=== Begin Enclosure ===
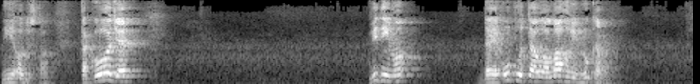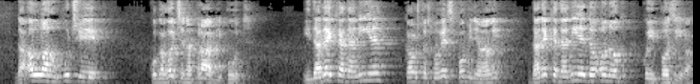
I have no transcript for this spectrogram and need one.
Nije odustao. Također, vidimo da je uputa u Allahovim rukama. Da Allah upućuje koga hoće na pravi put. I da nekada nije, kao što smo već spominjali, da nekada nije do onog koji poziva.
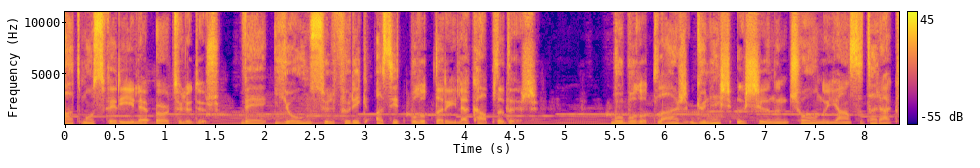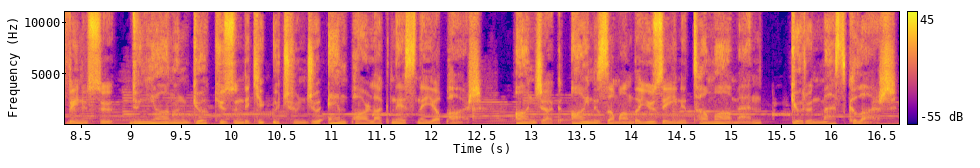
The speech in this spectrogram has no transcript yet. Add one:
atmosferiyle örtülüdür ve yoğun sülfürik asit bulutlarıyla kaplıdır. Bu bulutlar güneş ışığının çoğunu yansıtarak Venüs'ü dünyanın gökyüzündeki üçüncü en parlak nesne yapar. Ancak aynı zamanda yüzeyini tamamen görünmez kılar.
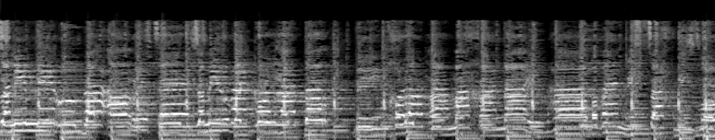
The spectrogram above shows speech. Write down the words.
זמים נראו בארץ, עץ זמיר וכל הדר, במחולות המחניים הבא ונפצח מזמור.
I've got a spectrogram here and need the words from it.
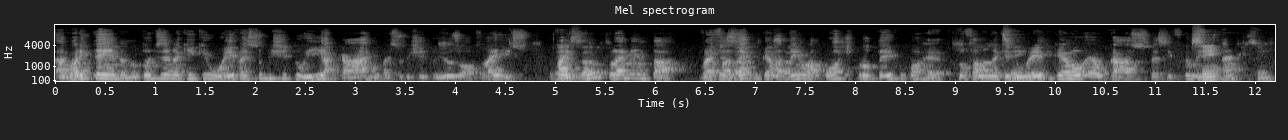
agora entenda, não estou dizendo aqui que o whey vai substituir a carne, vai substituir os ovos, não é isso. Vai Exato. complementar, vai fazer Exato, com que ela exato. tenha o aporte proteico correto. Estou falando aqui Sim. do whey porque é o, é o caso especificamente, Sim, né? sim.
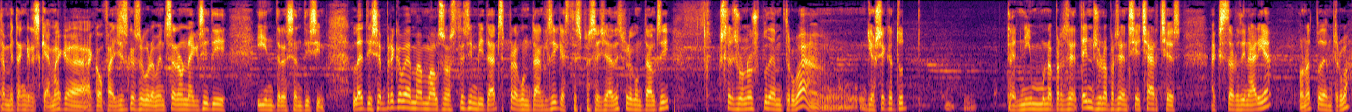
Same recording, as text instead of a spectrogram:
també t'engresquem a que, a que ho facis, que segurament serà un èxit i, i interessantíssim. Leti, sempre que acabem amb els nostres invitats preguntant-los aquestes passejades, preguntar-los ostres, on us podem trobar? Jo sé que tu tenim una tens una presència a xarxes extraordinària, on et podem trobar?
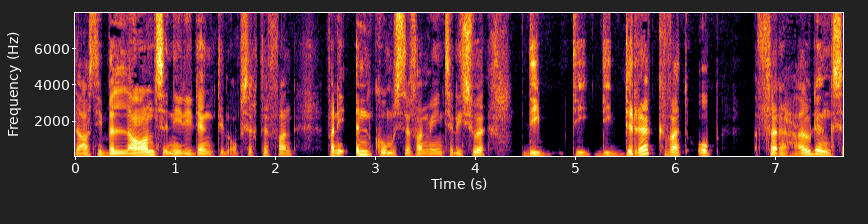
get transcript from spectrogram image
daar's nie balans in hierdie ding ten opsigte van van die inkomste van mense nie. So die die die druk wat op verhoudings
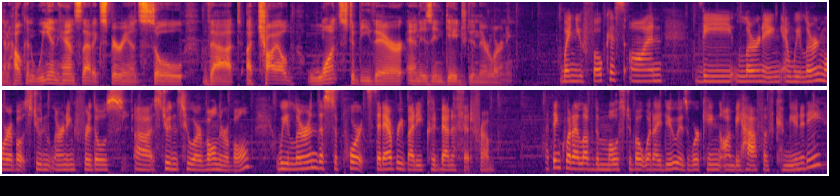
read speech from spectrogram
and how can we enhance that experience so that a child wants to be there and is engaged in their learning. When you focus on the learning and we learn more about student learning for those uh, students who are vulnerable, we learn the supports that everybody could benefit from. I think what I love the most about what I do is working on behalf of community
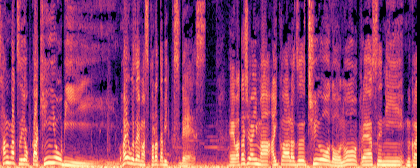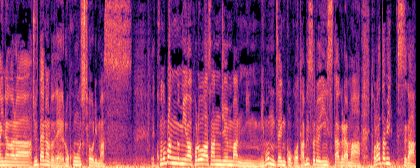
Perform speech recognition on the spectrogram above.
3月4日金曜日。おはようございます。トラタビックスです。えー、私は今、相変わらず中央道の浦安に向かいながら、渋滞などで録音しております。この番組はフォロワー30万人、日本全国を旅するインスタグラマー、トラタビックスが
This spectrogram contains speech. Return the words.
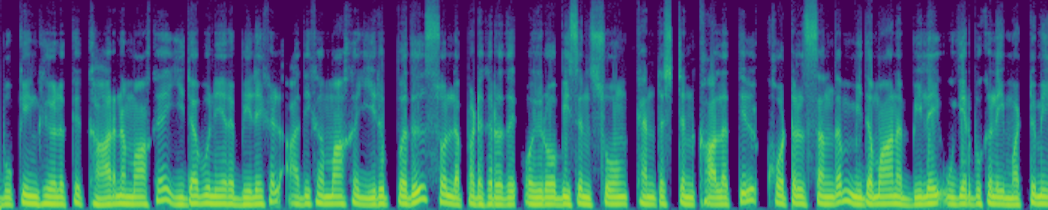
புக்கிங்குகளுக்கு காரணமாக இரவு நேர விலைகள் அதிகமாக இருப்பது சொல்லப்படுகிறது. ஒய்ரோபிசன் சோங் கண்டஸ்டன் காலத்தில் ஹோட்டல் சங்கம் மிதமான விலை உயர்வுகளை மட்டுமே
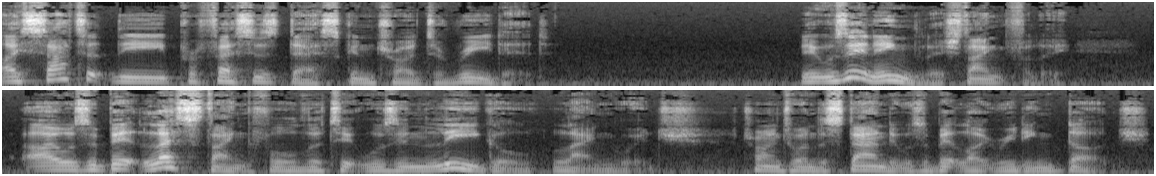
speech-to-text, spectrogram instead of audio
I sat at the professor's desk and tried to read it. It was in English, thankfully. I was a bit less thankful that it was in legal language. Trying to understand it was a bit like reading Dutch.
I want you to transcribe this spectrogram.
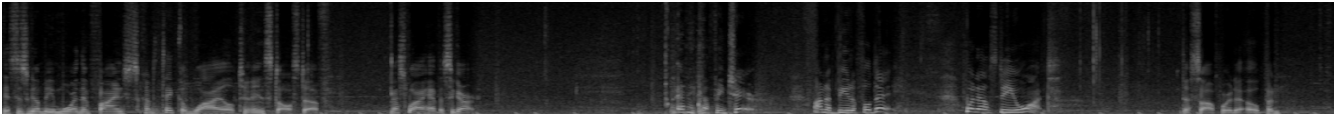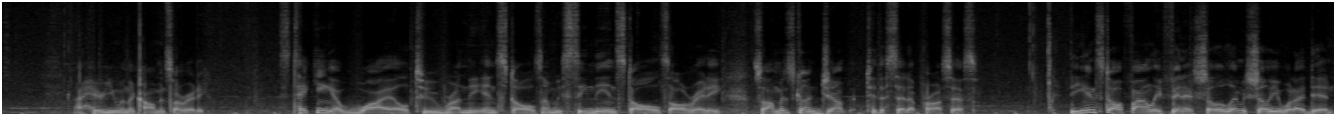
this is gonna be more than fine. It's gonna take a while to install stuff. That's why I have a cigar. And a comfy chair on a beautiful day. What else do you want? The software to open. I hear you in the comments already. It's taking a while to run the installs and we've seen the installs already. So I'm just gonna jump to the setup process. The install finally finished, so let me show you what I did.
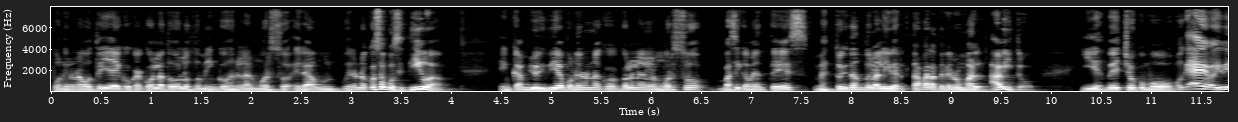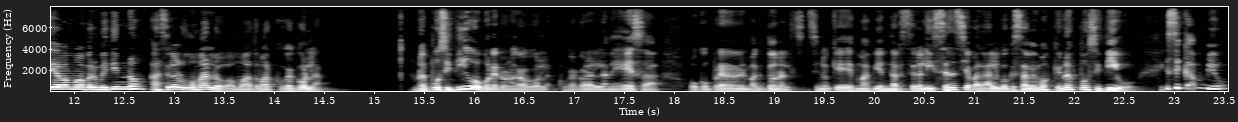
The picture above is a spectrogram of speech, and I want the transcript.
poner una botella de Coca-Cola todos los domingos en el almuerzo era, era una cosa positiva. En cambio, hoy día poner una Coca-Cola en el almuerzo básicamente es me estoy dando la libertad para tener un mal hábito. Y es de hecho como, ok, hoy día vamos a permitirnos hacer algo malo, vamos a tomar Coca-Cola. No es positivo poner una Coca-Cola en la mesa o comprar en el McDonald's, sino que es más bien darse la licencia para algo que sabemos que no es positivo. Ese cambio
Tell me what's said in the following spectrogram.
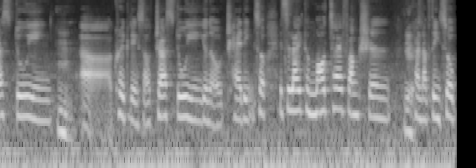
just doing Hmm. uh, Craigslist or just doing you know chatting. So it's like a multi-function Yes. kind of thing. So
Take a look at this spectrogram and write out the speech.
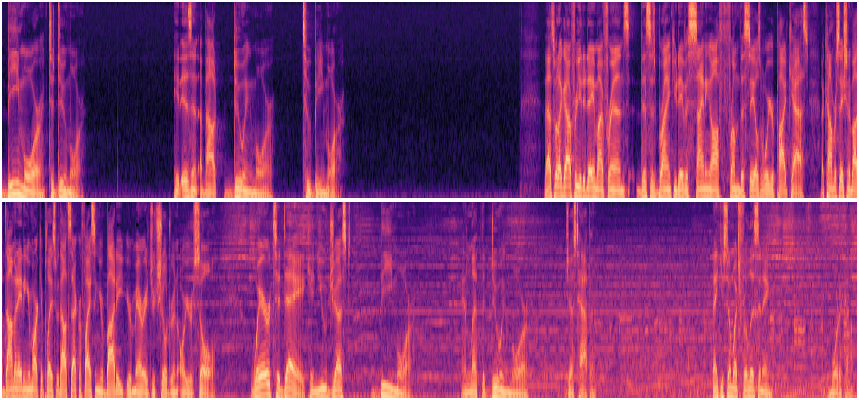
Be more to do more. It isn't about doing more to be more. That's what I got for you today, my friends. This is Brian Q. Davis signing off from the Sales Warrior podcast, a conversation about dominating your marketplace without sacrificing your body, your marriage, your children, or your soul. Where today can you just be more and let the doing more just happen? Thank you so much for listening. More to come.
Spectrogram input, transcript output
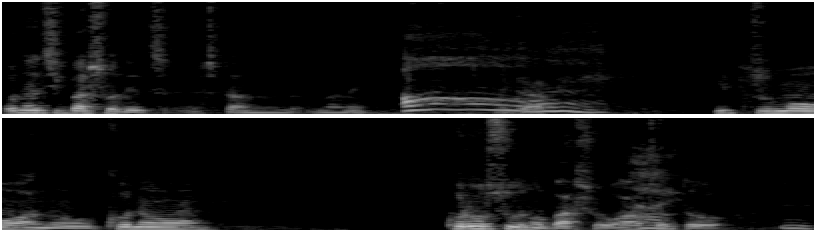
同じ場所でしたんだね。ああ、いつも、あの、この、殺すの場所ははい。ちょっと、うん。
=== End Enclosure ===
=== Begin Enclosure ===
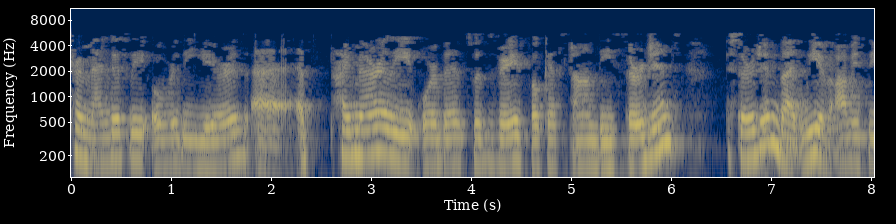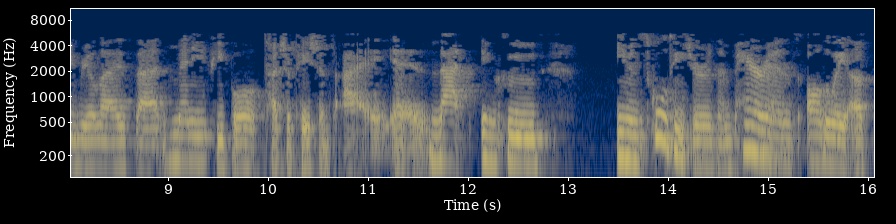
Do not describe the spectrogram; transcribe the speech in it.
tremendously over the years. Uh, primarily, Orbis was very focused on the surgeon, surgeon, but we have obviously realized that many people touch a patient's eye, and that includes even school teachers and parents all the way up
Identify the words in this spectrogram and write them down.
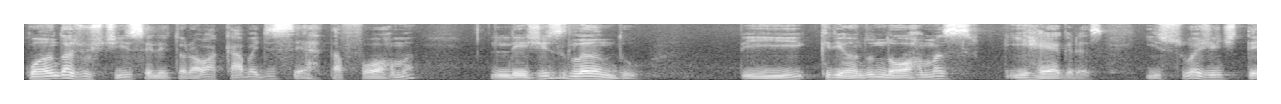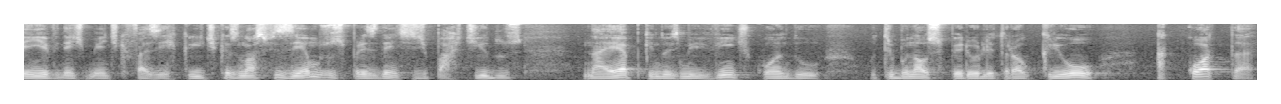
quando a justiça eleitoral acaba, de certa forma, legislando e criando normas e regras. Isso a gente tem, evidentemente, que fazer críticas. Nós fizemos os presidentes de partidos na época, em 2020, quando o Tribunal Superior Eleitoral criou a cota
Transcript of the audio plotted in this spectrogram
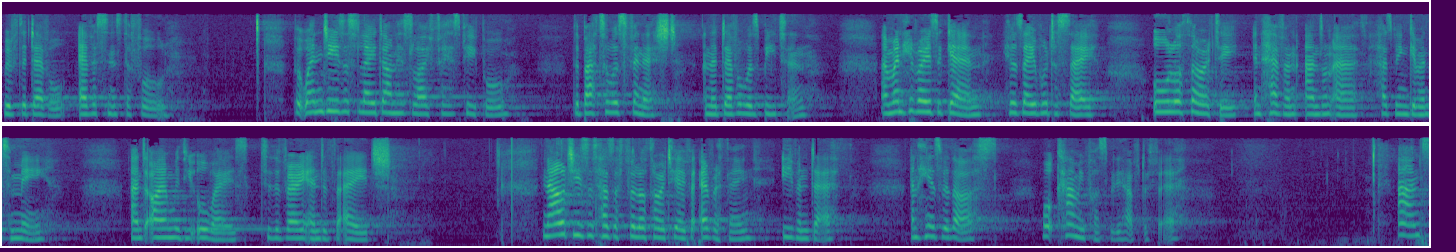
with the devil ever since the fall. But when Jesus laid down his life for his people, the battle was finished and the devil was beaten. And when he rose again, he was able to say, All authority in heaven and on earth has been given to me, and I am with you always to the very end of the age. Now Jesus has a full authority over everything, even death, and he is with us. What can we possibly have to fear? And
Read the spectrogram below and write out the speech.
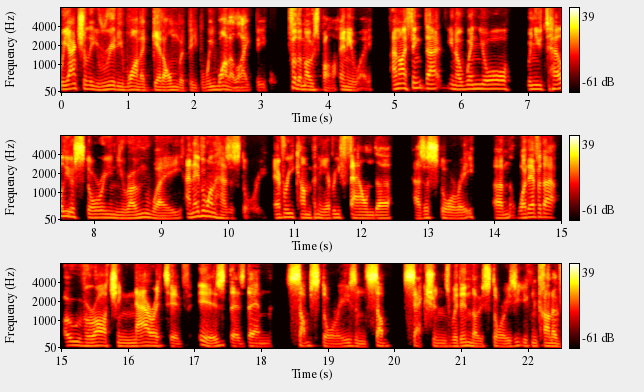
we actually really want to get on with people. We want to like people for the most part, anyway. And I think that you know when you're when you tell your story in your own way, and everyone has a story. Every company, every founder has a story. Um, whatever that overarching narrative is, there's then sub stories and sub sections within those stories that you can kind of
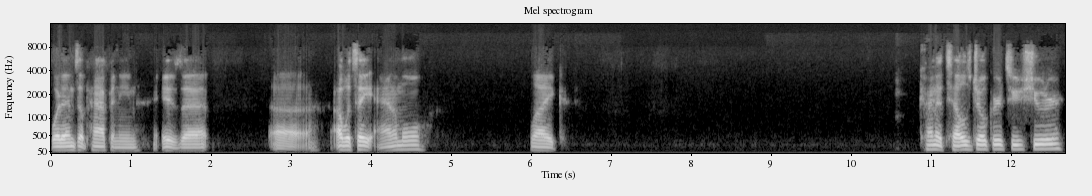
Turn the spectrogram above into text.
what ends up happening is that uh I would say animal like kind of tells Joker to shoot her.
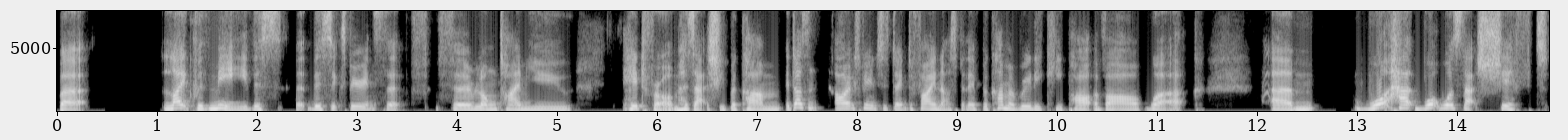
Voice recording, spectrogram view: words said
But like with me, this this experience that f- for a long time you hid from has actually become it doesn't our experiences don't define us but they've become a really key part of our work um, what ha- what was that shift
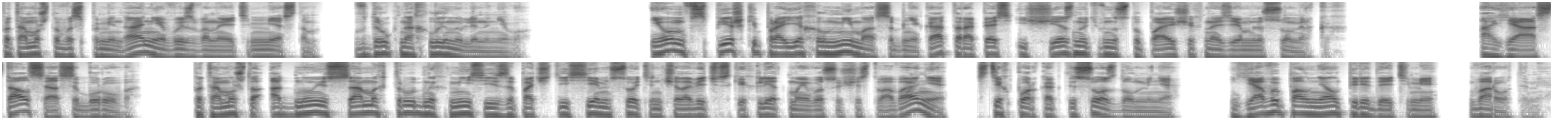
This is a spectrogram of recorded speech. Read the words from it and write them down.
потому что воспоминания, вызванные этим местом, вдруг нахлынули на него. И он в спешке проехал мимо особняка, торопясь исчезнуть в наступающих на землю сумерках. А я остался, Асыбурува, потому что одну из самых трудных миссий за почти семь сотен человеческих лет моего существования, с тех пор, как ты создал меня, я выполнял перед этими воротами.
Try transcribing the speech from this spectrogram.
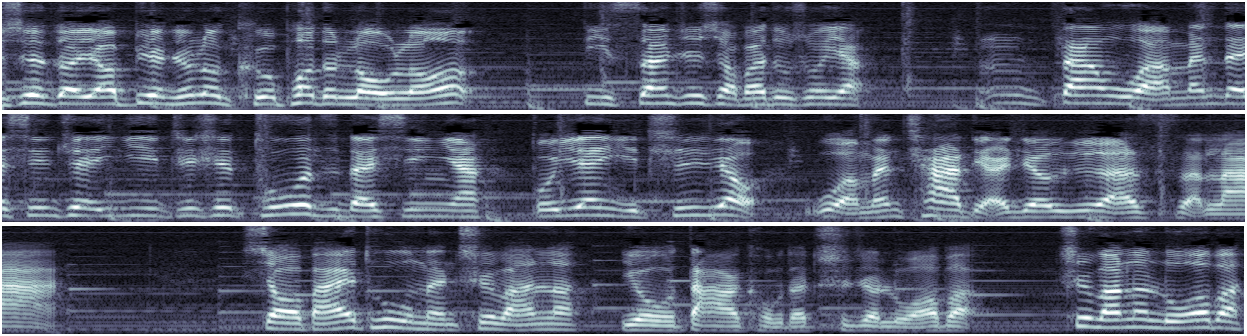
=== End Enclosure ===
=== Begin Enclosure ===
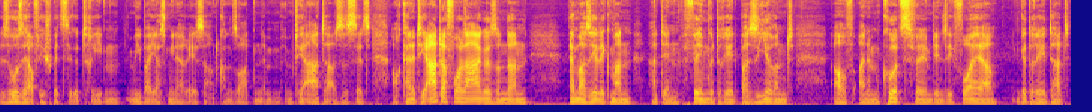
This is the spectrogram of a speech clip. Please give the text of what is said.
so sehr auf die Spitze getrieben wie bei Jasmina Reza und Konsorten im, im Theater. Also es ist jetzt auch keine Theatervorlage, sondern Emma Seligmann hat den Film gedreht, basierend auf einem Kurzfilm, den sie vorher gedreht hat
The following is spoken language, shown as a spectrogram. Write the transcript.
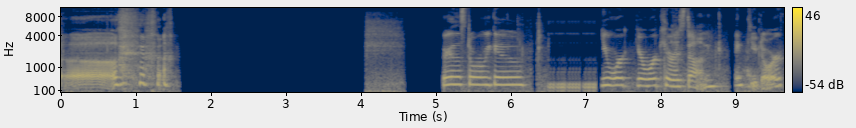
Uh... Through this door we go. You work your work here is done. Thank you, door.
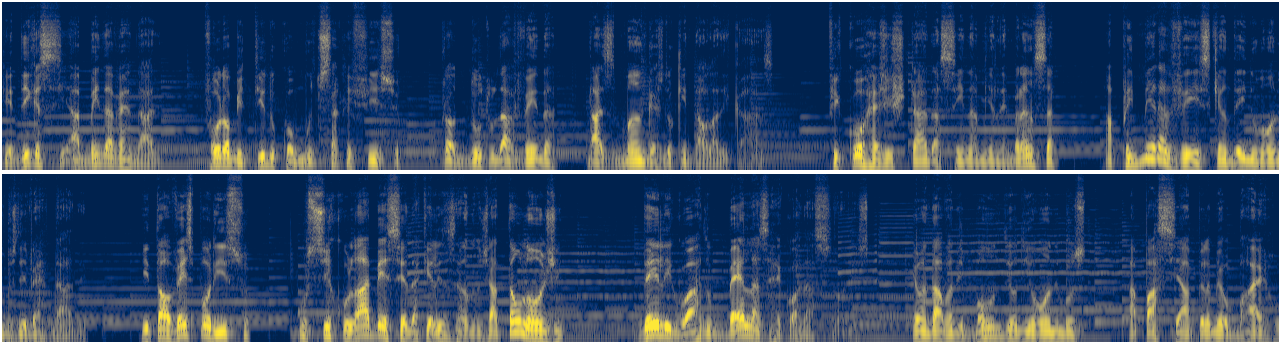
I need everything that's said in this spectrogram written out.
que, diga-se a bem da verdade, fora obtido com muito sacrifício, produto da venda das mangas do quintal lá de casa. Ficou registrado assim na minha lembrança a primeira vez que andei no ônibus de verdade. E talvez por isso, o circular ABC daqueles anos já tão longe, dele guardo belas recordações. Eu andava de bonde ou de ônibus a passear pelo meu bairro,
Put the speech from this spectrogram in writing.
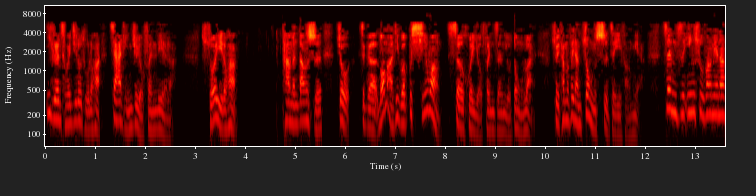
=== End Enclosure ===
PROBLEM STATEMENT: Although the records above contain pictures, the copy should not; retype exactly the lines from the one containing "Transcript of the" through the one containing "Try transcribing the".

OUTPUT BELOW:
Transcript of the audio plotted in this spectrogram
with the devil ever since the fall. But when Jesus laid down his life for his people, the battle was finished and the devil was beaten. And when he rose again, he was able to say, All authority in heaven and on earth has been given to me, and I am with you always to the very end of the age. Now Jesus has a full authority over everything, even death, and he is with us. What can we possibly have to fear? And
Read the spectrogram below and write out the speech.
we actually really want to get on with people. We want to like people for the most part, anyway. And I think that you know when you're when you tell your story in your own way, and everyone has a story. Every company, every founder has a story. Um, whatever that overarching narrative is, there's then sub stories and sub sections within those stories that you can kind of
Turn the spectrogram above into text.
what ends up happening is that uh I would say animal like kind of tells Joker to shoot her.
Voice recording, spectrogram view: words said
But like with me, this this experience that f- for a long time you hid from has actually become it doesn't our experiences don't define us but they've become a really key part of our work um, what ha- what was that shift
This is a spectrogram of recorded speech. Read the words from it and write them down.
потому что воспоминания, вызванные этим местом, вдруг нахлынули на него. И он в спешке проехал мимо особняка, торопясь исчезнуть в наступающих на землю сумерках. А я остался, Асыбурува, потому что одну из самых трудных миссий за почти семь сотен человеческих лет моего существования, с тех пор, как ты создал меня, я выполнял перед этими воротами.
Try transcribing the speech from this spectrogram.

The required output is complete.